Teachers' Perceptions of the Acceptability of the Jigsaw Method: An Exploration of Implementation Barriers and Faciliators

Date of Award


Call Number


Document Type

Open Access Dissertation

Degree Name

Doctor of Psychology (PsyD)


School Psychology

First Advisor

Pratt, Jamie

Second Advisor

Wickerd, Garry

Third Advisor

Brown, Rachel


PsyD; Cooperative learning; Intervention; Jigsaw method; Treatment acceptability; Treatment integrity


The purpose of this study was to examine grade 4-12 teachers’ perceptions of the acceptability of the jigsaw method and the factors that influence teachers’ acceptability ratings and self-reported likelihood of implementation. Participants in this study (368 grade 4-12 teachers in Maine) completed a brief survey that formally assessed intervention acceptability using the Intervention Rating Profile-15 (IRP-15) and collected information regarding perceptions of likelihood of implementation, factors that would facilitate or inhibit implementation, and self-reported levels of treatment integrity. Results were analyzed using descriptive and inferential statistics. Teachers in this sample perceived the jigsaw method to be an acceptable intervention for classroom use yet were unlikely to implement it in their classrooms at research-recommended dosages. Commonly identified barriers to implementation included lack of time for implementation, the length and complexity of the intervention, competing priorities in the classroom, challenges with classroom management during intervention implementation, and inappropriateness for a particular student population. Despite these barriers, teachers identified that the provision of support (e.g., peer support, co-teaching) would increase the likelihood of implementation. For the jigsaw method, high levels of acceptability predicted similar levels of treatment integrity and vice versa.

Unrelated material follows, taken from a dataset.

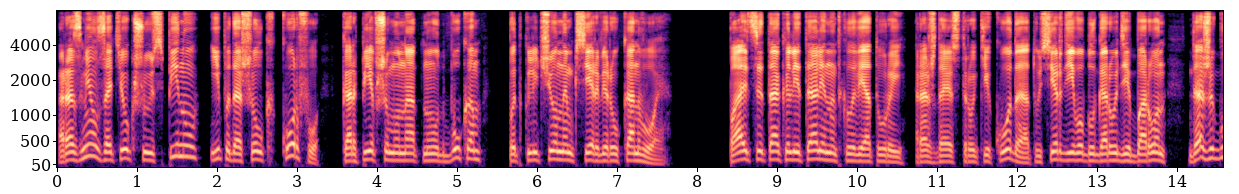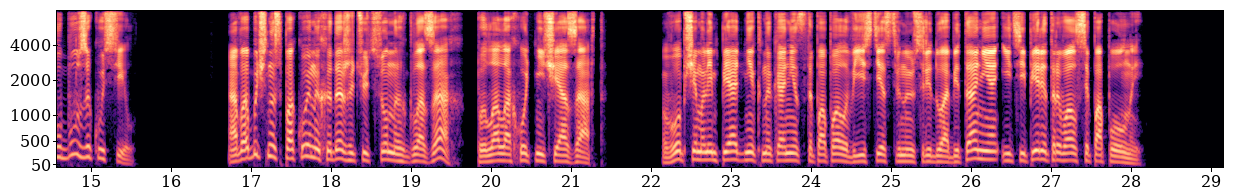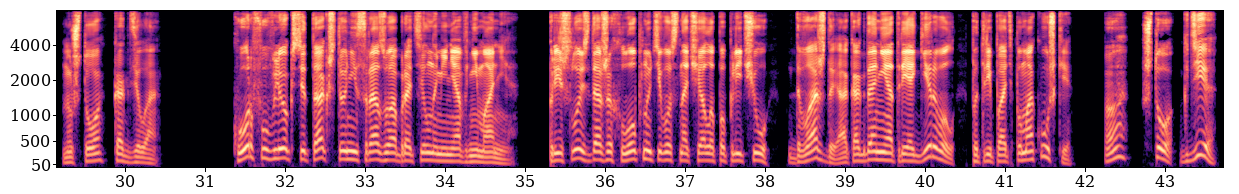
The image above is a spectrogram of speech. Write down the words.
размял затекшую спину и подошел к Корфу, корпевшему над ноутбуком, подключенным к серверу конвоя. Пальцы так и летали над клавиатурой, рождая строки кода, от усердия его благородия барон даже губу закусил. А в обычно спокойных и даже чуть сонных глазах пылал охотничий азарт. В общем, олимпиадник наконец-то попал в естественную среду обитания и теперь отрывался по полной. Ну что, как дела? Корф увлекся так, что не сразу обратил на меня внимание. Пришлось даже хлопнуть его сначала по плечу, Дважды, а когда не отреагировал, потрепать по макушке. «А? Что? Где?»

Limitations, implications for the field of school psychology, and directions for future research are discussed.